Now we send the next record, which is after 5 seconds. This signifies to spark that, 5 seconds have passed in source. So spark will be updating the same window. This event is for time Wed, 27 Apr 2016 11:34:27 GMT


The output of the spark will be as below. You can observe from output, spark is updating same window.

Batch: 1
|window                                       |sum(value)|
|[2016-04-27 17:04:20.0,2016-04-27 17:04:30.0]|1100.0    |

Event after 11 seconds

Now we send another event, which is after 6 seconds from this time. Now spark understands 11 seconds have been passed. This event is for Wed, 27 Apr 2016 11:34:32 GMT


Now spark completes the first window and add the above event to next window.

Batch: 2
|window                                       |sum(value)|
|[2016-04-27 17:04:20.0,2016-04-27 17:04:30.0]|1100.0    |
|[2016-04-27 17:04:30.0,2016-04-27 17:04:40.0]|400.0     |

Late Event

Let’s say we get an event which got delayed. It’s an event is for Wed, 27 Apr 2016 11:34:27 which is 5 seconds before the last event.


If you observe the spark result now, you can observe that it’s added it to right window.

Batch: 3
|window                                       |sum(value)|
|[2016-04-27 17:04:20.0,2016-04-27 17:04:30.0]|1300.0    |
|[2016-04-27 17:04:30.0,2016-04-27 17:04:40.0]|400.0     |


In this post we understood how to use event time abstraction in structured streaming.

Complete Structure Streaming Lessons

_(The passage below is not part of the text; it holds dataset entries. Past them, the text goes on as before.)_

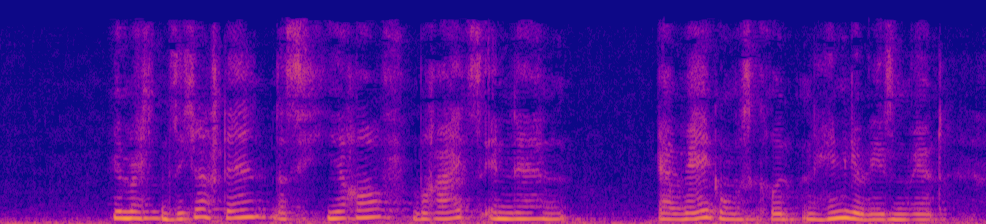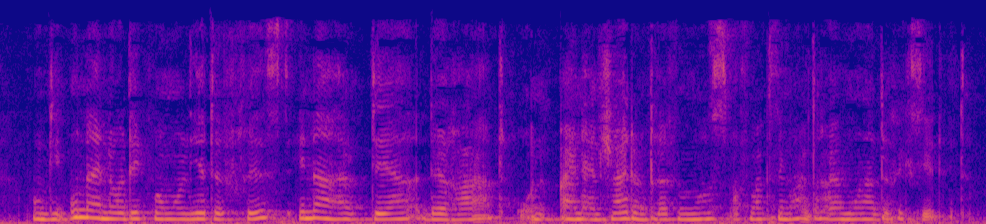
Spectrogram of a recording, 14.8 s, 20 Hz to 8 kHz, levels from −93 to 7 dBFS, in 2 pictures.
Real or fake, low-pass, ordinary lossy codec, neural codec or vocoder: fake; 7.2 kHz; AAC, 32 kbps; codec, 16 kHz, 4 kbps, FreqCodec, larger model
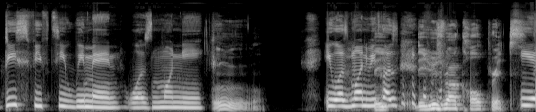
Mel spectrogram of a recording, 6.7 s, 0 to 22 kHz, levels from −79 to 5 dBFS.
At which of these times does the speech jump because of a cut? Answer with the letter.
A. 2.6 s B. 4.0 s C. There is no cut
C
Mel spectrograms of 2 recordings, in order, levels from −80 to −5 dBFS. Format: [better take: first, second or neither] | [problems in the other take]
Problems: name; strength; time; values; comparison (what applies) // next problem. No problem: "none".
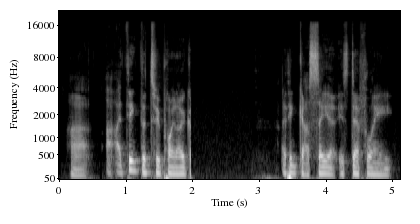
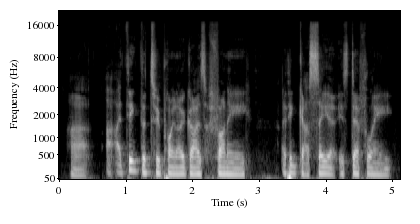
second | audio cutting out; at 2 s for 1 s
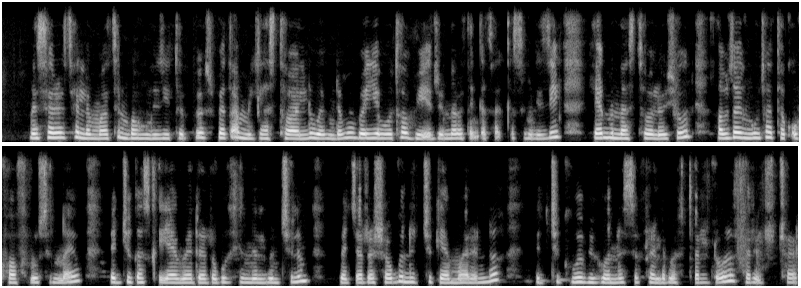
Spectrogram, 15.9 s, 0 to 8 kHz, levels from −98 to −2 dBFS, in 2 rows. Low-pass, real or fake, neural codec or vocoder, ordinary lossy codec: 7.2 kHz; fake; vocoder, 44.1 kHz, 128 mel bands, Pupu-Vocoder; Opus, 64 kbps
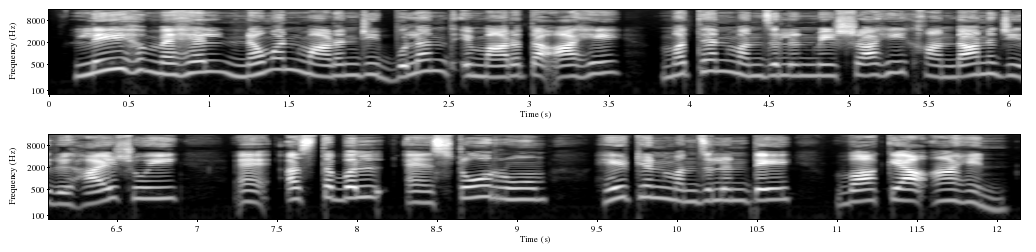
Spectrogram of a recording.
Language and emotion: Sindhi, neutral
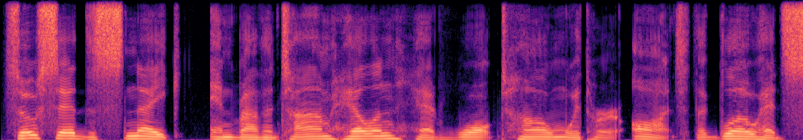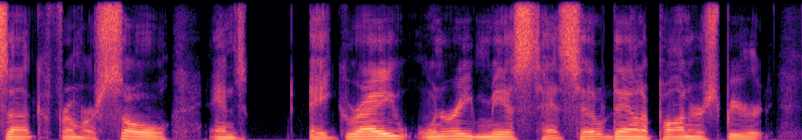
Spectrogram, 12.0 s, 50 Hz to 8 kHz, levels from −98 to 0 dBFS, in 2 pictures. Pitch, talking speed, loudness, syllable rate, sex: 125 Hz, 165 wpm, -20 LUFS, 3.8 syllables/s, male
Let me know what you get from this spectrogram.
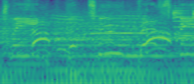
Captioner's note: bell ringing; audience cheering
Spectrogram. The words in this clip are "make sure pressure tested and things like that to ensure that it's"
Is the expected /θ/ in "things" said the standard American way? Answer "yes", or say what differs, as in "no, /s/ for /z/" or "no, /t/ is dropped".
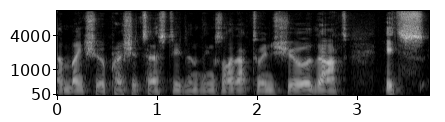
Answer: yes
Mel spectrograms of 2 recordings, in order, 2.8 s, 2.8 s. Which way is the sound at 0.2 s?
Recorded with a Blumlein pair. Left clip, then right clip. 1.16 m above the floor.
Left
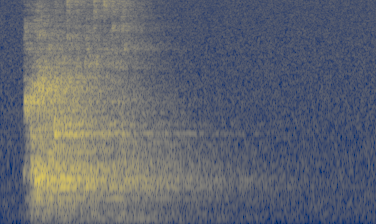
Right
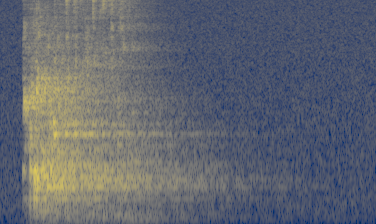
40° right.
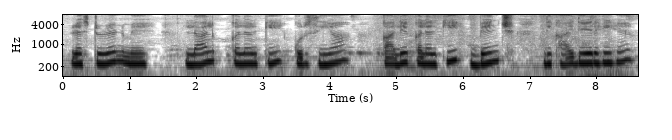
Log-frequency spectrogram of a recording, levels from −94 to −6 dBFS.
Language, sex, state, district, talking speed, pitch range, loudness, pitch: Hindi, female, Uttar Pradesh, Lucknow, 95 wpm, 240-275 Hz, -16 LUFS, 250 Hz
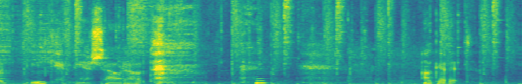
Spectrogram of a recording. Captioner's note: laughs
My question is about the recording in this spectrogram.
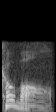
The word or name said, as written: COBOL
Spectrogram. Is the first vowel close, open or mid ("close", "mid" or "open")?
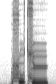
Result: close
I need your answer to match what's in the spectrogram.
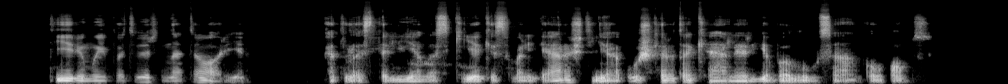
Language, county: Lithuanian, Utena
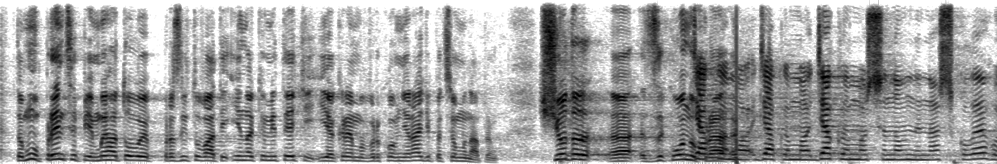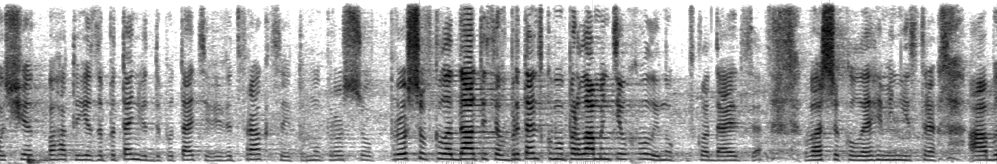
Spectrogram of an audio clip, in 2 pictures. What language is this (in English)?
Ukrainian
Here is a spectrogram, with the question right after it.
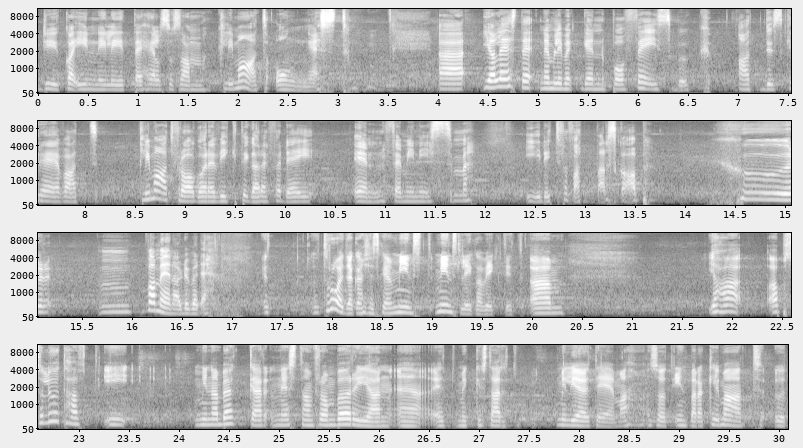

  1. Lesson-1: Data Frame Abstraction - Spark Structured Streaming
  2. Lesson-2: Source and Sinks In Spark Structured Stream
  3. Lesson-3: Stateful WordCount - Spark Structured Stream
  4. Lesson-4: Stateful Aggregations - Spark Structured Stream
  5. Lesson-5: File Stream - Spark Structured Stream
  6. Lesson-6: Stream Enrichment using Static Data Join - Spark Structured Stream
  7. Lesson-7: Checkpointing State - Spark Structured Stream
  8. Lesson-8: Time Abstraction - Spark Structured Stream
  9. Lesson-9: Processing Time Window - Spark Structured Stream
  10. Lesson-10: Ingestion Time - Spark Structured Stream
  11. Lesson-11: Event Time - Spark Structured Stream
  12. Lesson-12: Watermarks - Spark Structured Stream
  13. Lesson-13: Session Windows Using Custom State - Spark Structured Stream